Start of AVAILABLE RECORDS
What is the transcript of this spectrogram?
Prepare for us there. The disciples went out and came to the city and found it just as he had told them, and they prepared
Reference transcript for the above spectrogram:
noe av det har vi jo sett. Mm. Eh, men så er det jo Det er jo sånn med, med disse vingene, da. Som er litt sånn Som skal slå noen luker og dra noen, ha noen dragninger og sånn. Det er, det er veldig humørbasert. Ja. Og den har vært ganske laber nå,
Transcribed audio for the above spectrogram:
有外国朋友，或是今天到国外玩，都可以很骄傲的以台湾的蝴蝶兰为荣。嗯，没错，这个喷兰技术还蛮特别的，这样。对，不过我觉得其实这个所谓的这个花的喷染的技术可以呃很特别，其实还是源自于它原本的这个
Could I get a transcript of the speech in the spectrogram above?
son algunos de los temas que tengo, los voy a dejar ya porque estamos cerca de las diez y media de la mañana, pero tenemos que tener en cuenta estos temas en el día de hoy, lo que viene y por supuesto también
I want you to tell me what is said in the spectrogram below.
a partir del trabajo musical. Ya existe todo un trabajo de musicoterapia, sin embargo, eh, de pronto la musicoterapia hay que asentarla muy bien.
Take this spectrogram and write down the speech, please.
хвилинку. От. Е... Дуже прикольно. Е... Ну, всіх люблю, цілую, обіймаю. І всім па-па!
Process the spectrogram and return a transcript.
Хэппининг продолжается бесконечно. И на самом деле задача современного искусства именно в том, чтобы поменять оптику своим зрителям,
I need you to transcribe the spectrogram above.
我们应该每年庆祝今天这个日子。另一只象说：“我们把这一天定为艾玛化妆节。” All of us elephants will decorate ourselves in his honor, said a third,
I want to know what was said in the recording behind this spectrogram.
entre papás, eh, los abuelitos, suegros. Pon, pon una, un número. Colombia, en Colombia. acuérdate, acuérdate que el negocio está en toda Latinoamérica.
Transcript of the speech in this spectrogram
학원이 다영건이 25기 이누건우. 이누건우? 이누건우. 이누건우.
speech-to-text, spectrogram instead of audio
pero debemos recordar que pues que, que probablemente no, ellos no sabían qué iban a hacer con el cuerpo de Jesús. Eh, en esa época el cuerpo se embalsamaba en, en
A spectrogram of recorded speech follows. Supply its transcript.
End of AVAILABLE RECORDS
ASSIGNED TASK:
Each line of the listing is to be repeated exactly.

ANSWER SPACE:
What is the transcript of this spectrogram?
Prepare for us there. The disciples went out and came to the city and found it just as he had told them, and they prepared
Reference transcript for the above spectrogram:
noe av det har vi jo sett. Mm. Eh, men så er det jo Det er jo sånn med, med disse vingene, da. Som er litt sånn Som skal slå noen luker og dra noen, ha noen dragninger og sånn. Det er, det er veldig humørbasert. Ja. Og den har vært ganske laber nå,
Transcribed audio for the above spectrogram:
有外国朋友，或是今天到国外玩，都可以很骄傲的以台湾的蝴蝶兰为荣。嗯，没错，这个喷兰技术还蛮特别的，这样。对，不过我觉得其实这个所谓的这个花的喷染的技术可以呃很特别，其实还是源自于它原本的这个
Could I get a transcript of the speech in the spectrogram above?
son algunos de los temas que tengo, los voy a dejar ya porque estamos cerca de las diez y media de la mañana, pero tenemos que tener en cuenta estos temas en el día de hoy, lo que viene y por supuesto también
I want you to tell me what is said in the spectrogram below.
a partir del trabajo musical. Ya existe todo un trabajo de musicoterapia, sin embargo, eh, de pronto la musicoterapia hay que asentarla muy bien.
Take this spectrogram and write down the speech, please.
хвилинку. От. Е... Дуже прикольно. Е... Ну, всіх люблю, цілую, обіймаю. І всім па-па!
Process the spectrogram and return a transcript.
Хэппининг продолжается бесконечно. И на самом деле задача современного искусства именно в том, чтобы поменять оптику своим зрителям,
I need you to transcribe the spectrogram above.
我们应该每年庆祝今天这个日子。另一只象说：“我们把这一天定为艾玛化妆节。” All of us elephants will decorate ourselves in his honor, said a third,
I want to know what was said in the recording behind this spectrogram.
entre papás, eh, los abuelitos, suegros. Pon, pon una, un número. Colombia, en Colombia. acuérdate, acuérdate que el negocio está en toda Latinoamérica.
Transcript of the speech in this spectrogram
학원이 다영건이 25기 이누건우. 이누건우? 이누건우. 이누건우.
speech-to-text, spectrogram instead of audio
pero debemos recordar que pues que, que probablemente no, ellos no sabían qué iban a hacer con el cuerpo de Jesús. Eh, en esa época el cuerpo se embalsamaba en, en
A spectrogram of recorded speech follows. Supply its transcript.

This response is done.